Tank loved everyone so you would think he wasn’t much of a watchdog. One winter night in Washington, he went out to the barn with me while I fed the horses. All of a sudden he was hunched up, head low, growling at the closed barn door. I didn’t know what to do. The door suddenly opened, and there was Dennis, just arrived home from work, coming out to say hi. As soon as Tank recognized him, down went the hackles and he was all wiggles. But for a minute there, my protector wasn’t going to let anyone in that barn.
Every Lab needs his own boy. And every little boy loved Tank. We used to joke that we needed to rent a kid for Tank to play with. Although he never had his own little boy, he soaked up the attention of every child he met. I can remember him following our horse shoer’s son down to the creek, and the two of them spent hours playing in the water together, hiking up and down the length of the creek, jumping and climbing, fishing and digging with sticks. Fetching and laughing like a couple of puppies.
My little niece Kirra was just learning to talk. I usually brought Tank along when I visited, but one time I left him at home. I went into the bathroom when I arrived and Kirra followed me, stood outside the door, and turned to her momma. “Tank?” she asked. That was the first word I ever heard her say.
June 8, 2003
Tank died in my arms that Sunday afternoon. It was awful and beautiful at the same time. Something told me I needed to spend some time with Tank, though Dennis said he seemed okay. Okay, not good, but Tank had eaten pizza crusts last night, an indicator that he wasn’t TOO sick. I came over and knew immediately he was dying. My next-door neighbor Heidi, a vet, came over to help me. She had no drugs at home, so we could only make him comfortable.
I was useless, didn't know what to do. She told me to get a blanket so he'd be more comfortable, and we pulled him out of the doghouse so I could hold him. Tank didn't acknowledge me, but was clearly alive, struggling to breathe, and was bleeding from his mouth. Some unknown internal thing must have ruptured.
Heidi told me to tell Tank that it was okay to go, and that I loved him. So I did. I told him he could take his hedgehog with him, and suddenly Heidi said: "Terry, he's wagging his tail!" I turned to look, and sure enough. As I turned back to his face, he was gone. She and I both looked up with a start, but we were smiling. We made him happy, and we were happy his suffering was over so quickly. It had been less than 15 minutes since I arrived at the house.
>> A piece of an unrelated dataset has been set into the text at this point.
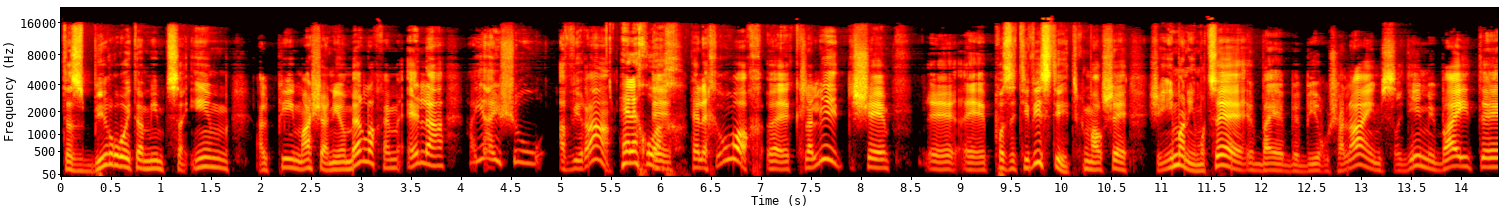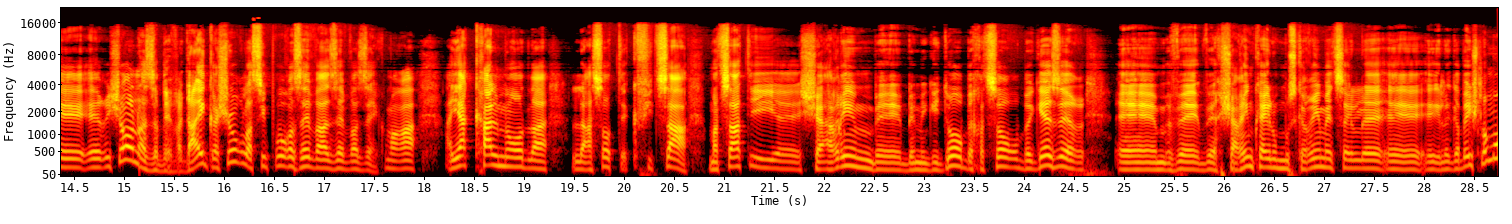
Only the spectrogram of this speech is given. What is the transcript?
תסבירו את הממצאים על פי מה שאני אומר לכם, אלא היה איזושהי אווירה. הלך רוח. הלך רוח כללית, ש... פוזיטיביסטית, כלומר ש, שאם אני מוצא ב, בירושלים שרידים מבית ראשון, אז זה בוודאי קשור לסיפור הזה והזה והזה. כלומר, היה קל מאוד לעשות קפיצה. מצאתי שערים במגידו, בחצור, בגזר, ושערים כאלו מוזכרים אצל, לגבי שלמה,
I will never forget our last moments with Tank. He was a one in a million dog. He was 13 1/2 years old, lived a great life, and died in the arms of someone who loved him. What more could anyone ask for?